SCIENCE: Kew’s Fungarium And Its Treasures.

11. January 2023 | Material, Initiatives | via

RBG Kew Collections: Fungarium

Kew’s Fungarium carries over 1.25 million dried specimens. (Credit:

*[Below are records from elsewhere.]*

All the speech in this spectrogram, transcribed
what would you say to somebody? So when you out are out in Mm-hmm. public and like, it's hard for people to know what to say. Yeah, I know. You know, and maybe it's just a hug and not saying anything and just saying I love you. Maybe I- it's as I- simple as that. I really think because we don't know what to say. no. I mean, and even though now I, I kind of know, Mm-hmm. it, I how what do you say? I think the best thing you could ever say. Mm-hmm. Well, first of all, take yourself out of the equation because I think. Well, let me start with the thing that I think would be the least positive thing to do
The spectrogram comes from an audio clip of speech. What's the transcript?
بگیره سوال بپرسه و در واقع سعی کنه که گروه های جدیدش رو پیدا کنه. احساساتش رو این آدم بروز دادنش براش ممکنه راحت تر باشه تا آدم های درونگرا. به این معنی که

In recent years, fungi have become increasingly important in the development of sustainable and bio-based materials to replace plastic, rubber, wood and leather. Kew, the world’s leading botanic gardens, at the forefront of plant and fungal science and a UNESCO World Heritage Site stocks over 1.25 million dried specimens. London-based Kew’s Fungarium collection is therefore the largest, one of the oldest and most scientifically important in the world. The Fungarium contains specimens from every part of the globe and reflects the importance of fungi as providers of food, medicines, enzymes and essential ecosystem services. Their oldest specimens date back to the early 18th century, and they have a rich collection of historically significant material, including fungi collected by John Ray, Charles Darwin and Alexander von Humboldt. The Fungarium holds an estimated 380,000 specimens from the UK alone, which are designated as the British National Collection of fungi. Collections from other parts of the world focus especially on historically significant collectors from the 19th century. Almost a third of the Kew collection has been databased and is available online, including all incoming specimens since 1997. “On a weekly basis, the diversity of species increases as we receive species new to our collections from researchers and institutions from all over the globe.” they state on their website. “In 2015, a brand new species of fungus, Geastrum Brittanicum, was discovered in Norfolk. It had been collected 18 years ago, but it was only in 2015 that it was revealed to be a new species to science, with the aid of DNA sequencing.”

Kew’s Fungarium